INSTRUCTIONS TO FOLLOW =>
Repeat every record exactly, but omit the images.

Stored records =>
--- START ---
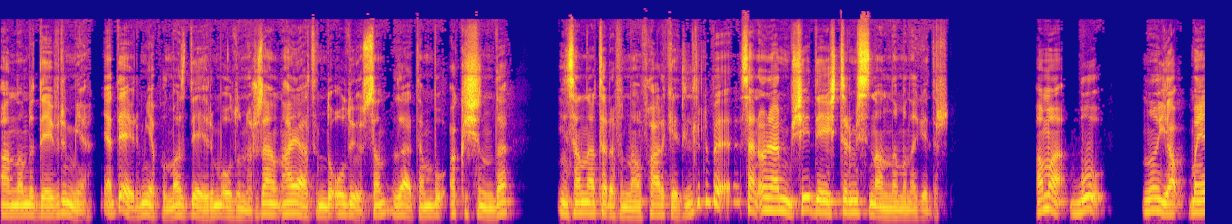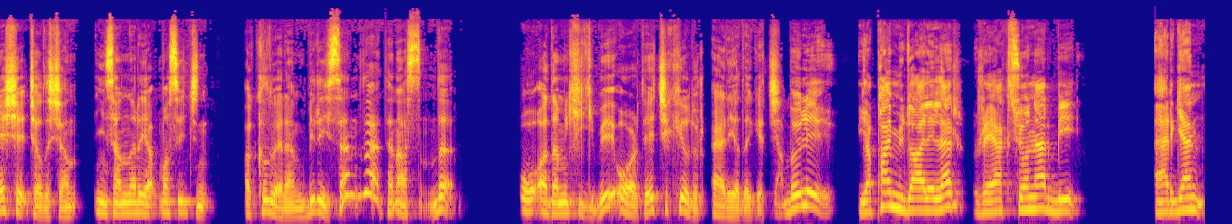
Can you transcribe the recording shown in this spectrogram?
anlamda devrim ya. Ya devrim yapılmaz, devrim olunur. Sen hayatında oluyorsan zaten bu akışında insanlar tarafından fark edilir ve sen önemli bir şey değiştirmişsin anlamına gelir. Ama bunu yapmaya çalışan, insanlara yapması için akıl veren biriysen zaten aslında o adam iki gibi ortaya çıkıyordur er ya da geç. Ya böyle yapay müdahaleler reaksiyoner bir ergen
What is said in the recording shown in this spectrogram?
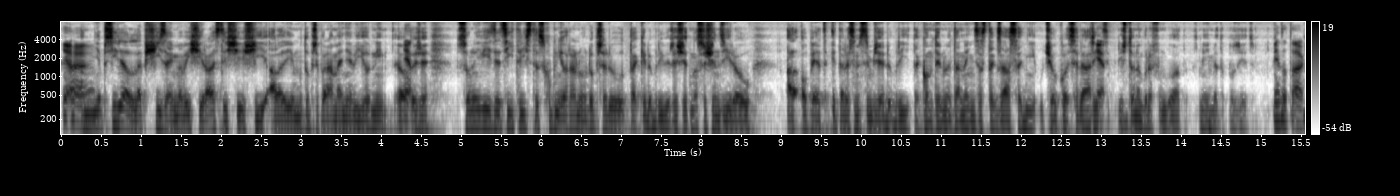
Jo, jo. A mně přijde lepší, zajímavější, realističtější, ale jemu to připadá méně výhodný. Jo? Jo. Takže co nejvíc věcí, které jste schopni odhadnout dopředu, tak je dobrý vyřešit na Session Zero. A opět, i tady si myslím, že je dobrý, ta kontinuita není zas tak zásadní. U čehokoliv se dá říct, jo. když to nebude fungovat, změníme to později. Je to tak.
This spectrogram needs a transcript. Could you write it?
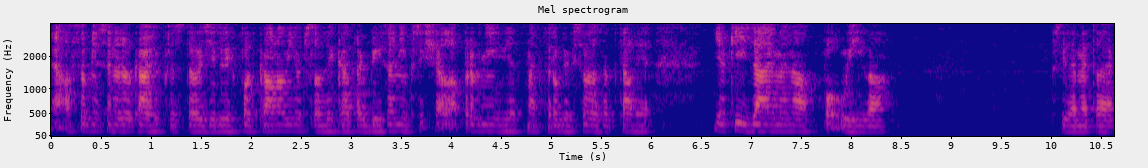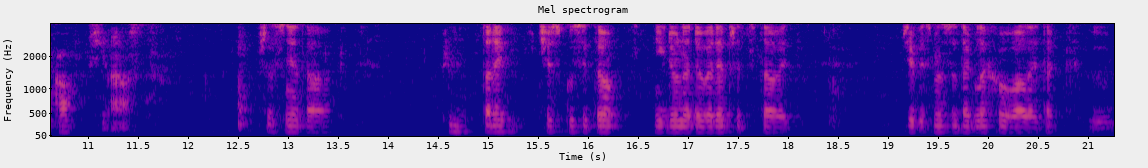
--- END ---
SOLUTION FOR THIS PROBLEM =>
Can you transcribe the recording shown in this spectrogram?
anlamda devrim ya. Ya devrim yapılmaz, devrim olunur. Sen hayatında oluyorsan zaten bu akışında insanlar tarafından fark edilir ve sen önemli bir şey değiştirmişsin anlamına gelir. Ama bunu yapmaya çalışan, insanlara yapması için akıl veren biriysen zaten aslında o adam iki gibi ortaya çıkıyordur er ya da geç. Ya böyle yapay müdahaleler reaksiyoner bir ergen
What is said in the recording shown in this spectrogram?
Jo, jo. A mně přijde lepší, zajímavější, realističtější, ale jemu to připadá méně výhodný. Jo? Jo. Takže co nejvíc věcí, které jste schopni odhadnout dopředu, tak je dobrý vyřešit na Session Zero. A opět, i tady si myslím, že je dobrý, ta kontinuita není zas tak zásadní. U čehokoliv se dá říct, jo. když to nebude fungovat, změníme to později. Je to tak.
This spectrogram needs a transcript. Could you write it?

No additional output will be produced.